Kericho Governor Paul Chepkwony has offered to lead talks between Deputy President William Ruto and Baringo Senator Gideon Moi in a bid to unite Rift Valley region ahead of the 2022 General Election.
Speaking during an interview with Kitwek FM, Prof Chepkwony said there was no need for animosity between supporters of the two camps, adding that it was fuelling further divisions within the community.
Mr Ruto is the deputy leader of the ruling Jubilee coalition and is the party's perceived presidential flag bearer for the 2022 polls, while Mr Moi is the Kanu chairman. He has not stated publicly whether he will run in 2022.

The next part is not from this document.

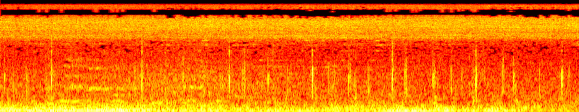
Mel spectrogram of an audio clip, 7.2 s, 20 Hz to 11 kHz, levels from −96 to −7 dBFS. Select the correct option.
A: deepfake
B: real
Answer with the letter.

While both leaders deny any perceived rift between them, their lieutenants have been making accusatory statements. Prof Chepkwony said this should not be the case.
"Both are our sons. We would not wish any of them to perish. It is my hope that the Kalenjin people come together and speak in one voice. That way we can achieve great things. I want to see the two shaking hands," he said.
Prof Chepkwony, who was elected on a Jubilee ticket, called on the allies of both Mr Ruto and Mr Moi to drop hardline stances and reconcile.
He said unnecessary heated exchanges during political events were "embarrassing" the community.
During the victory party for Bureti Member of Parliament Japheth Kiptergech Mutai in Kapkatet, Kericho County, last month, supporters of DP Ruto and Mr Moi differed in the presence of the Deputy President over whom to support.
Two weeks later, at the funeral of Baringo South MP Grace Kipchoim, supporters of Mr Ruto hit out at the Baringo Senator, accusing him of undermining the Deputy President.
The second term governor said a meeting would help supporters of both sides vent their anger and chart the way forward.
But Prof Chepkwony is convinced that the two leaders can be reunited, observing that having served in the Kanu party albeit at different times, both Mr Ruto and Mr Moi had a long term connection.
"It is embarrassing to see some politicians fuelling this disagreement by hurling insults at others instead of seeking to cool it down. We need to help them meet and talk instead of creating further division," added Prof Chepkwony.
The second term governor said a roundtable meeting would be important to allow supporters of both sides vent out their anger and then agree on a way forward for the community ahead of the next general election.